|Double Discrimination and Denial Facing Women with AIDS|
New York Newsday, December 1, 2002
By Mabel Bianco
A United Nations report released last week announced that women have caught up with men as far as AIDS is concerned. Half the adults affected with HIV worldwide are now women. This shouldn't come as much of a surprise. It was just a matter of time before the disease shifted from one originally affecting gay white men to one transmitted heterosexually all over the world.
Double Discrimination and Denial Facing Women with AIDS
In the past decade, HIV infection rates for women in Latin America have increased exponentially. In Argentina, for example, between 1988 and 2001, the infection rate changed from one woman for every 20 men to one woman for every three men. The majority of women infected with HIV are heterosexual and do not use intravenous drugs. Many are married or in long-term relationships. Others are young women forced into the sex trade by poverty. Despite the statistics, there has been no shift in the way we discuss or confront the disease and little recognition that the epidemic's spread is fueled by pervasive gender inequalities. Machismo and the stigma of AIDS in Latin America as a "gay" disease pose a deadly problem for women.
Prevailing views about masculinity encourage men to demonstrate sexual prowess by having multiple sexual partners, and social norms allow them to impose their will upon others through violence and sexual coercion. Many men treat women as sex objects, with no rights in marriage and limited access to equal education and employment. Often, men infected with HIV are unwilling to tell their wives or refuse to be tested. These men are told by their doctors to use protection, whereas women with HIV are discouraged from having sexual relations, and denied the right to have children for fear of mother-to-child transmission. Instead of being offered treatment such as the drug nevarapine, which blocks transmission, they are often pushed to undergo sterilization.
The threat to women in Latin America mirrors the devastating toll AIDS is having on women all over the world. Of the roughly 42 million people living with HIV/AIDS worldwide, half are women, up from 41 percent in 1997. The area most affected is Africa. In sub-Saharan Africa, 58 percent of adults living with HIV/AIDS are women, and the rates of infection in young women between the ages of 15 and 19 are five to six times higher than in young men.
These women face increased marginalization and stigma, particularly because their HIV status raises suspicions about their sexual behavior rather than their partner's. Women the world over are denied their sexual and reproductive rights, generally being expected to forgo childbearing to avoid transmitting the virus.
Until we admit that a commitment to eradicating gender inequalities lies at the center of the struggle, we cannot move forward against the epidemic. Fortunately, we know what needs to happen, and international agreements exist to convert our knowledge into action.
Ending HIV/AIDS requires women and men to make informed and freely chosen decisions about their reproductive lives.
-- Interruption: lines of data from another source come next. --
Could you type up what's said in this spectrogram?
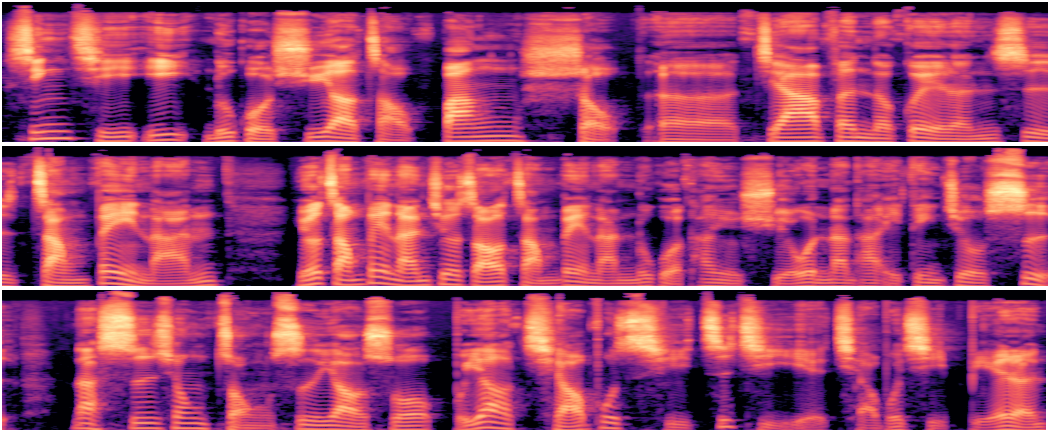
星期一如果需要找帮手，呃，加分的贵人是长辈男。有长辈难就找长辈难，如果他有学问，那他一定就是。那师兄总是要说，不要瞧不起自己，也瞧不起别人。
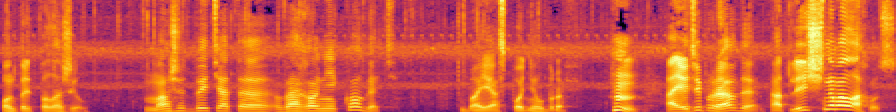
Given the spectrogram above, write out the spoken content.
он предположил – может быть, это вороний коготь? Бояс поднял бровь. Хм, а ведь и правда. Отлично, Малахус.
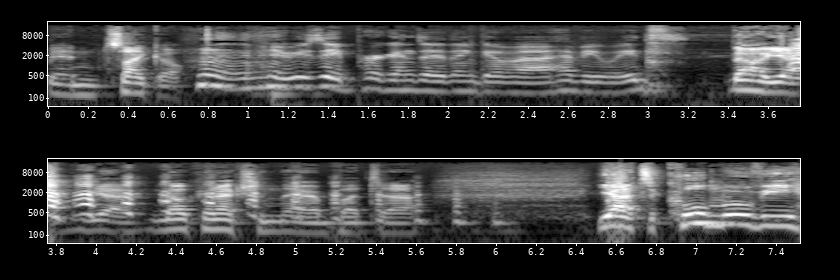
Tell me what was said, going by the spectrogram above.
in Psycho. if you say Perkins, I think of uh, heavyweights. Oh yeah, yeah, no connection there, but uh, yeah, it's a cool movie,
It requires improved access to sexuality education beyond that which is severely limited by cultural barriers or ideological considerations, such as abstinence-only-until- marriage. It requires more investment in microbicides and greater distribution of condoms, including female condoms. It requires an end to sexual abuse and violence. It requires increased opportunities for women's and girls' education and employment, respect for women's rights, and a redefinition of masculinity. And it requires access to affordable medical assistance, in accordance with established treatment protocols, and social services for those who are infected.
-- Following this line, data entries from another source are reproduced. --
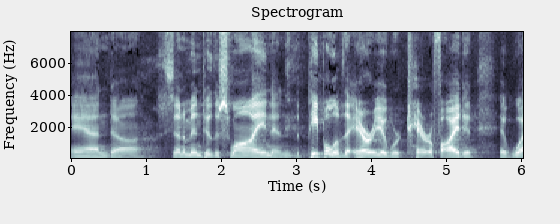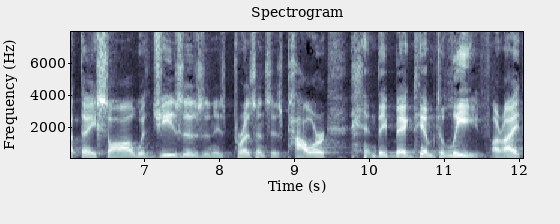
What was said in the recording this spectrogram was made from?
and uh, sent them into the swine. And the people of the area were terrified at, at what they saw with Jesus and his presence, his power, and they begged him to leave. All right?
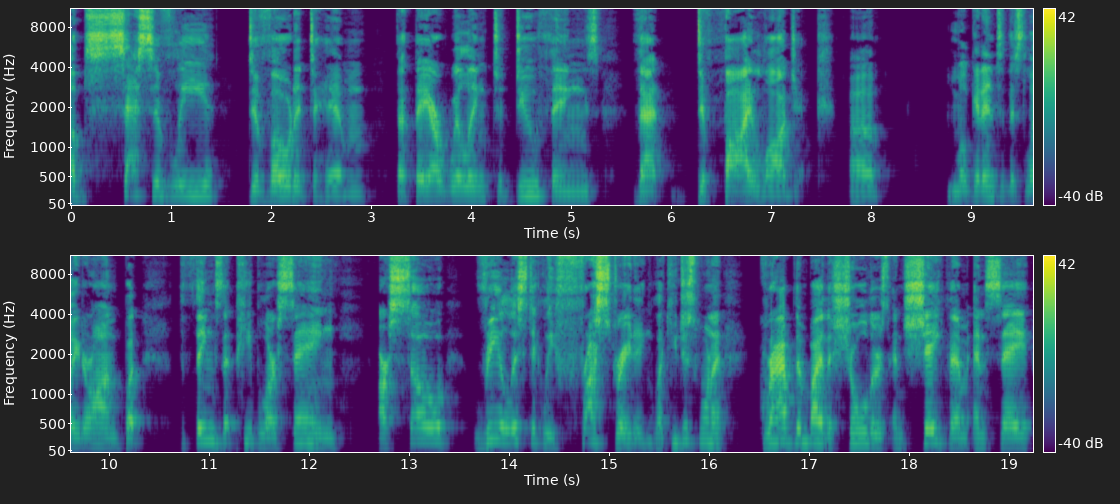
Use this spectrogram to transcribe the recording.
obsessively devoted to him that they are willing to do things that defy logic. Uh, we'll get into this later on, but the things that people are saying are so realistically frustrating. Like you just want to grab them by the shoulders and shake them and say,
All of these goals were agreed upon at the 1994 International Conference on Population and Development in Cairo, embraced by 179 countries and reaffirmed several times during the past decade.
But today the sustained international consensus needed to achieve these goals is beginning to erode. Led by the Bush administration, conservative forces are threatening to roll back the progress made at Cairo by adopting repressive global measures and withdrawing support for international agreements. They seek to withhold information from adolescent girls about how they can protect themselves, replacing it with the directive that they abstain from sexual intercourse. This strategy is simply not sufficient to protect the millions of women and girls who contract the disease through violence, coercion and the sexual habits of their partners, over which they have no control.
Unless societies oppose these conservative forces and instead move forward on the agreements established at Cairo, the epidemic will defeat us. European governments and leaders worldwide must not allow the will of an extremist minority to eradicate the past 10 years of progress for women's rights. Only when we stop letting discrimination dictate our policies, and allow women to make decisions about their own sexual health, will our combined efforts to stem HIV/AIDS stand a chance.
Mabel Bianco, M.D., an epidemiologist in Argentina, is a former director of that country's AIDS program and president of the Foundation for Studies and Research on Women. She is also a member of the International Women's Health Coalition's Board of Directors.
This article appeared in Newsday (New York, NY).